## Your goal
Can you pull out each line of the data below that includes the word "Target"?

>>

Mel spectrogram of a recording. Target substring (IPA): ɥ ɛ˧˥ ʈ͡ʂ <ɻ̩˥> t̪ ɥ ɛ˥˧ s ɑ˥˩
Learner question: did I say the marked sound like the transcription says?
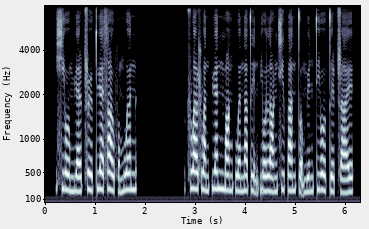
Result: no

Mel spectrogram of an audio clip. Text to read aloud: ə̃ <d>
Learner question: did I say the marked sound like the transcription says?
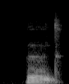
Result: yes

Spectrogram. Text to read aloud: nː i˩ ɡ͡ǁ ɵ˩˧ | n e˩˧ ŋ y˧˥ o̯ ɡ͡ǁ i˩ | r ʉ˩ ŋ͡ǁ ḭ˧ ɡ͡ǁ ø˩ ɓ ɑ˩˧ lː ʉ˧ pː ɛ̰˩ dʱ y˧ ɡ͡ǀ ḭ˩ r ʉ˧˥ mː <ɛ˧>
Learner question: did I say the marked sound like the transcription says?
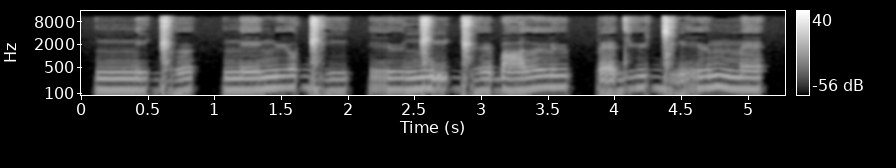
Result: yes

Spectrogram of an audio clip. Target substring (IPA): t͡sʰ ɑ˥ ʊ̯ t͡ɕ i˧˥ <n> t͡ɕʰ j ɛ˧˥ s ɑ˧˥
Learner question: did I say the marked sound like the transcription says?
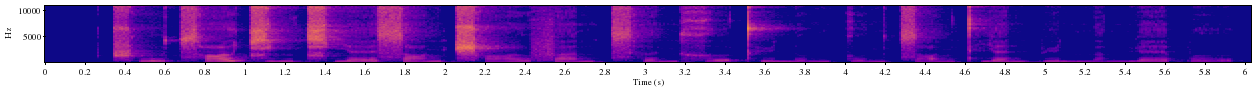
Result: no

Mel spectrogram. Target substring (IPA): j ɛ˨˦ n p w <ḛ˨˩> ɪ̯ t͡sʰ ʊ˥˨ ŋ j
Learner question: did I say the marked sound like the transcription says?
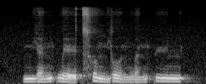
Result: yes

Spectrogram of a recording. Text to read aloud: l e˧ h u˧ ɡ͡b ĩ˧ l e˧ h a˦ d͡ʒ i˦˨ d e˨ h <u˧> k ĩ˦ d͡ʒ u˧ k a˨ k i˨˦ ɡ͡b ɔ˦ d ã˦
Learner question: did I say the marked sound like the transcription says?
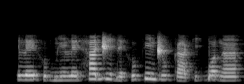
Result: no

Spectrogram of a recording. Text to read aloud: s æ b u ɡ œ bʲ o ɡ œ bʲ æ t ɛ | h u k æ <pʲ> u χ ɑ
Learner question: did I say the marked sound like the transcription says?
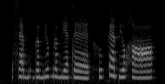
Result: yes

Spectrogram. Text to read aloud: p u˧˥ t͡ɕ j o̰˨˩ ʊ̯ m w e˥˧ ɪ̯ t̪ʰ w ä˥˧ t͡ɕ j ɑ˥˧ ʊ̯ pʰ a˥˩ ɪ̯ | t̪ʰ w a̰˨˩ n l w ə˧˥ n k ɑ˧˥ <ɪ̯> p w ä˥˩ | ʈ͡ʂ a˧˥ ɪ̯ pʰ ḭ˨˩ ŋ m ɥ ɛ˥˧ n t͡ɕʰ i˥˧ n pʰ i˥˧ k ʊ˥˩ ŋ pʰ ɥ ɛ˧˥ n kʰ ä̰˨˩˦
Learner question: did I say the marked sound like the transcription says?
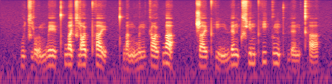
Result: no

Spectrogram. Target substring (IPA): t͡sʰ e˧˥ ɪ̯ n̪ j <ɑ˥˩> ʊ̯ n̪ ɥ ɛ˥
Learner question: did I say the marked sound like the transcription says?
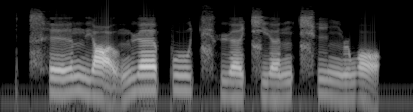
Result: no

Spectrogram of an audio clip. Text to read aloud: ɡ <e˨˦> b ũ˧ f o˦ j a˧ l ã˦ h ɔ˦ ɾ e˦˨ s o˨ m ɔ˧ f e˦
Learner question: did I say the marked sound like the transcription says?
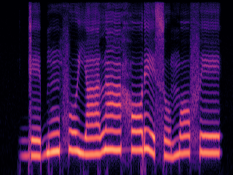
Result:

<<

## Reply
Mel spectrogram of a recording. Target substring (IPA): ɥ ɛ˧˥ ʈ͡ʂ <ɻ̩˥> t̪ ɥ ɛ˥˧ s ɑ˥˩
Spectrogram of an audio clip. Target substring (IPA): t͡sʰ ɑ˥ ʊ̯ t͡ɕ i˧˥ <n> t͡ɕʰ j ɛ˧˥ s ɑ˧˥
Mel spectrogram. Target substring (IPA): j ɛ˨˦ n p w <ḛ˨˩> ɪ̯ t͡sʰ ʊ˥˨ ŋ j
Spectrogram. Target substring (IPA): t͡sʰ e˧˥ ɪ̯ n̪ j <ɑ˥˩> ʊ̯ n̪ ɥ ɛ˥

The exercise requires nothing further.